*** Opening of Entries supplied ***

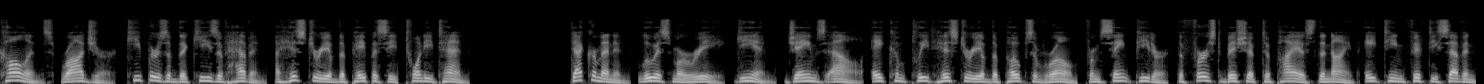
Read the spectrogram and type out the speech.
Collins, Roger, Keepers of the Keys of Heaven, A History of the Papacy 2010. DeCormenin, Louis Marie, Gihon, James L., A Complete History of the Popes of Rome, From St. Peter, the First Bishop to Pius IX 1857.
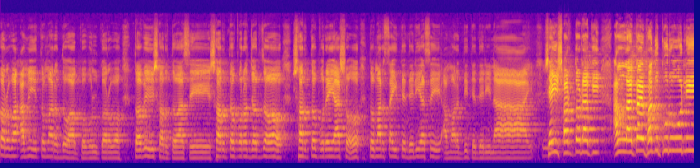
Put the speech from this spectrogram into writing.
করবা, আমি তোমার দোয়া কবুল করব। তবে শর্ত আছে, শর্ত প্রযোজ্য শর্ত পরে আসো, তোমার চাইতে দেরি আছে, আমার দিতে দেরি নাই। সেই শর্তটা কি? আল্লাহ কাই ফাদকুরুনি।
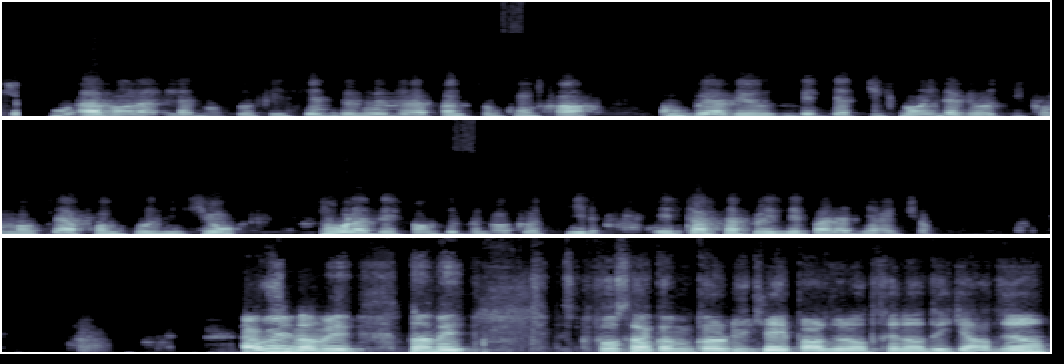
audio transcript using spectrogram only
surtout avant la- l'annonce officielle de, de la fin de son contrat, Coupé avait médiatiquement, il avait aussi commencé à prendre position pour la défense de Benoît Costil. Et ça, ça plaisait pas à la direction. Ah oui, non mais, non mais c'est pour ça, comme quand Lucas il parle de l'entraîneur des gardiens,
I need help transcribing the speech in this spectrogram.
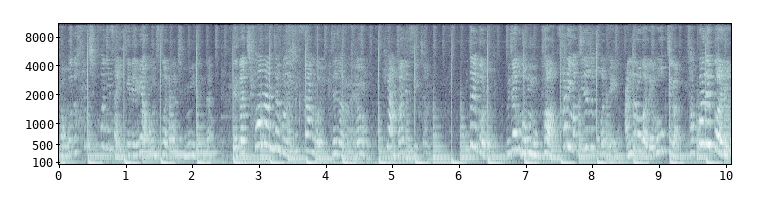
적어도 30분 이상 있게 되면 어느 순간 내가 증명이 된다? 내가 처음 앉아보는 책상과 의자잖아요. 키 안 맞을 수 있잖아. 흔들거려. 의자가 너무 높아. 팔이 막 찢어질 것 같아. 안 들어가. 내 허벅지가. 바꿔야 될 거 아니야.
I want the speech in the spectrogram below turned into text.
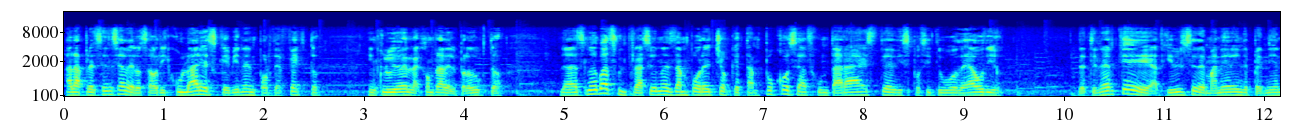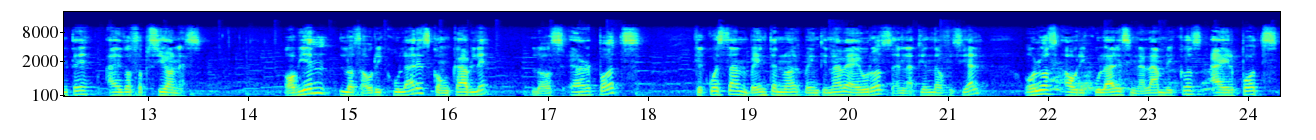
a la presencia de los auriculares que vienen por defecto, incluido en la compra del producto. Las nuevas filtraciones dan por hecho que tampoco se adjuntará este dispositivo de audio. De tener que adquirirse de manera independiente, hay dos opciones. O bien los auriculares con cable, los AirPods, que cuestan 29 euros en la tienda oficial, o los auriculares inalámbricos AirPods,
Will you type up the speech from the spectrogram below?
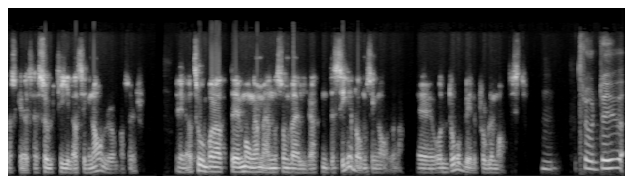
vad ska jag säga, subtila signaler om man säger så. Eh, jag tror bara att det är många män som väljer att inte se de signalerna eh, och då blir det problematiskt. Mm. Tror du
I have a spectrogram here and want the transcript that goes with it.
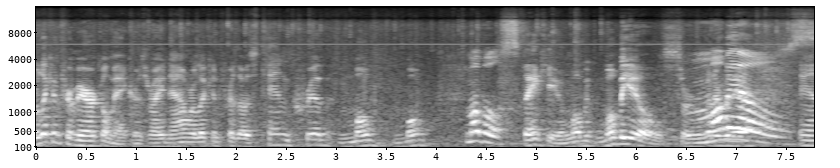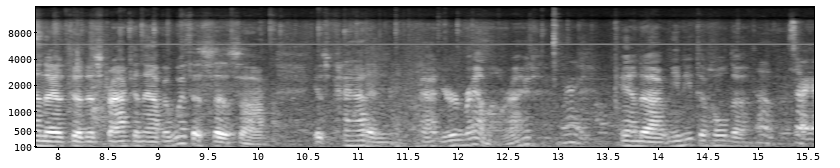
we're looking for miracle makers right now. We're looking for those ten crib mo- mo- Mobiles. Thank you, mobi- mobiles or whatever they are. Mobiles. And uh, to distract in that, but with us is uh, is Pat and Pat, your grandma, right? Right. And uh, you need to hold the. Oh, sorry.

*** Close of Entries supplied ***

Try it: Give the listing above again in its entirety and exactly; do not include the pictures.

Answer to this problem:
Read the spectrogram and type out the speech.
Collins, Roger, Keepers of the Keys of Heaven, A History of the Papacy 2010. DeCormenin, Louis Marie, Gihon, James L., A Complete History of the Popes of Rome, From St. Peter, the First Bishop to Pius IX 1857.
Put the speech from this spectrogram into writing.
করবা, আমি তোমার দোয়া কবুল করব। তবে শর্ত আছে, শর্ত প্রযোজ্য শর্ত পরে আসো, তোমার চাইতে দেরি আছে, আমার দিতে দেরি নাই। সেই শর্তটা কি? আল্লাহ কাই ফাদকুরুনি।
audio transcript using spectrogram only
surtout avant la- l'annonce officielle de, de la fin de son contrat, Coupé avait médiatiquement, il avait aussi commencé à prendre position pour la défense de Benoît Costil. Et ça, ça plaisait pas à la direction. Ah oui, non mais, non mais c'est pour ça, comme quand Lucas il parle de l'entraîneur des gardiens,
I need help transcribing the speech in this spectrogram.
적어도 30분 이상 있게 되면 어느 순간 내가 증명이 된다? 내가 처음 앉아보는 책상과 의자잖아요. 키 안 맞을 수 있잖아. 흔들거려. 의자가 너무 높아. 팔이 막 찢어질 것 같아. 안 들어가. 내 허벅지가. 바꿔야 될 거 아니야.
I want the speech in the spectrogram below turned into text.
a la presencia de los auriculares que vienen por defecto, incluido en la compra del producto. Las nuevas filtraciones dan por hecho que tampoco se adjuntará este dispositivo de audio. De tener que adquirirse de manera independiente, hay dos opciones. O bien los auriculares con cable, los AirPods, que cuestan 29 euros en la tienda oficial, o los auriculares inalámbricos AirPods,
Will you type up the speech from the spectrogram below?
vad ska jag säga, subtila signaler om man säger så. Eh, jag tror bara att det är många män som väljer att inte se de signalerna eh, och då blir det problematiskt. Mm. Tror du
I have a spectrogram here and want the transcript that goes with it.
we're looking for miracle makers right now. We're looking for those ten crib mo- mo- Mobiles. Thank you, mobi- mobiles or whatever they are. Mobiles. And uh, to distract in that, but with us is uh, is Pat and Pat, your grandma, right? Right. And uh, you need to hold the. Oh, sorry.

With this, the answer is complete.